Exercise objective
Retype exactly the span of lines below from the one with "This is speech" through the one with "I'd like to". Do not include pictures.

Source data

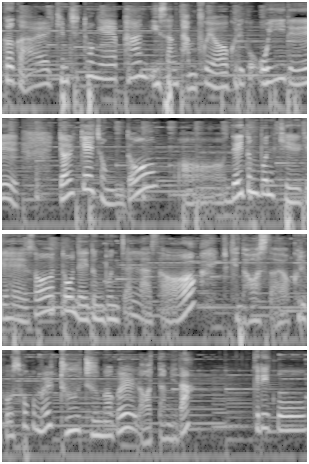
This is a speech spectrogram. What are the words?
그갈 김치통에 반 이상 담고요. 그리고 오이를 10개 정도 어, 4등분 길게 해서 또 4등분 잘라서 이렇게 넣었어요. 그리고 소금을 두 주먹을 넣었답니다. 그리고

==

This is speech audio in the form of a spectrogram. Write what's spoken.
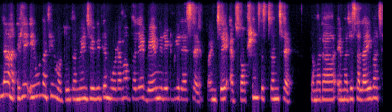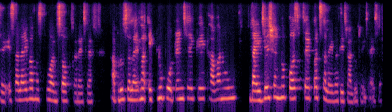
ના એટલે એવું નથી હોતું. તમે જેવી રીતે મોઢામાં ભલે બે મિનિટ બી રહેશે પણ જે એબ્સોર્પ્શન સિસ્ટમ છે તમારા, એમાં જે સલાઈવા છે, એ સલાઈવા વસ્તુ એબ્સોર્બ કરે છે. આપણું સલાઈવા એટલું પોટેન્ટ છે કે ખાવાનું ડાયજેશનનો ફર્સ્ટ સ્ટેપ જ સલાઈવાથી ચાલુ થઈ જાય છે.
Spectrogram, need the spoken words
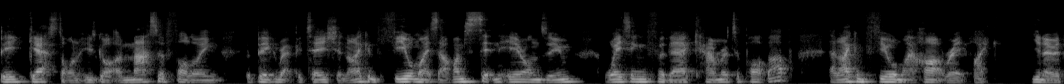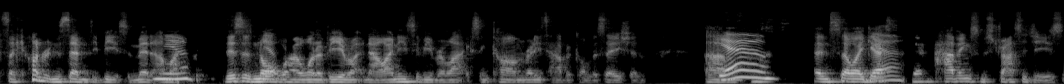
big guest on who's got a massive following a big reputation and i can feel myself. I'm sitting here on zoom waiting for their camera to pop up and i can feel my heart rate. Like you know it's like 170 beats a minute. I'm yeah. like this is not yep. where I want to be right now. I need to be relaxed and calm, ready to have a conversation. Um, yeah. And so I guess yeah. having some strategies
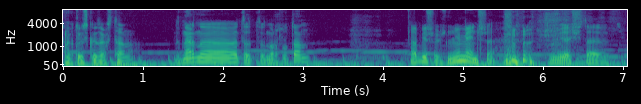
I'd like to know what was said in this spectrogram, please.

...

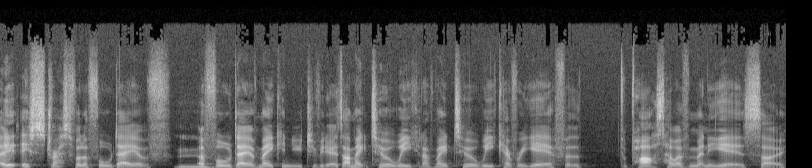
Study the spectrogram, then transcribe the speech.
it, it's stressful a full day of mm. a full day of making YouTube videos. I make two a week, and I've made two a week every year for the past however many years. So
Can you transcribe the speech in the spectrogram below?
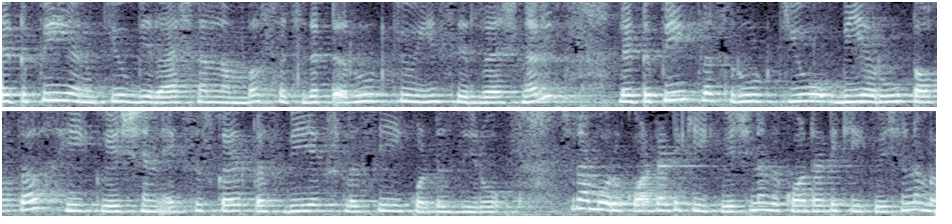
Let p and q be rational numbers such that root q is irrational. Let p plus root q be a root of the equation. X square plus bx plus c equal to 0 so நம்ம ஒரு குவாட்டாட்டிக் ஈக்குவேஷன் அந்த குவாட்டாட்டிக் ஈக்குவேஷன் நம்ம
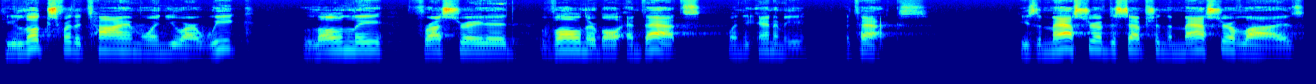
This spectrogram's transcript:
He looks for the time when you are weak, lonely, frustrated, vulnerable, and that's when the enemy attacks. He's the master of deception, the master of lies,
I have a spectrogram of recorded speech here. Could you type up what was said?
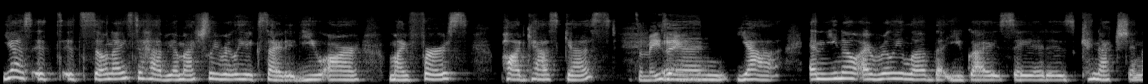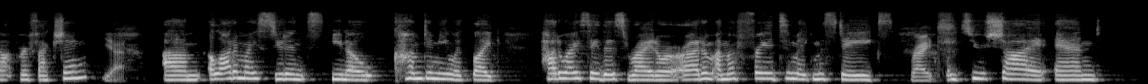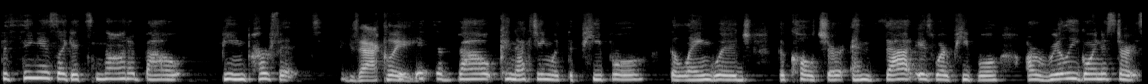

Expected answer
This is speech audio in the form of a spectrogram. Write what's spoken.
ના એટલે એવું નથી હોતું. તમે જેવી રીતે મોઢામાં ભલે બે મિનિટ બી રહેશે પણ જે એબ્સોર્પ્શન સિસ્ટમ છે તમારા, એમાં જે સલાઈવા છે, એ સલાઈવા વસ્તુ એબ્સોર્બ કરે છે. આપણું સલાઈવા એટલું પોટેન્ટ છે કે ખાવાનું ડાયજેશનનો ફર્સ્ટ સ્ટેપ જ સલાઈવાથી ચાલુ થઈ જાય છે.
Spectrogram, need the spoken words
big guest on who's got a massive following a big reputation and i can feel myself. I'm sitting here on zoom waiting for their camera to pop up and i can feel my heart rate. Like you know it's like 170 beats a minute. I'm yeah. like this is not yep. where I want to be right now. I need to be relaxed and calm, ready to have a conversation. Um, yeah. And so I guess yeah. having some strategies
I'd like to know what was said in this spectrogram, please.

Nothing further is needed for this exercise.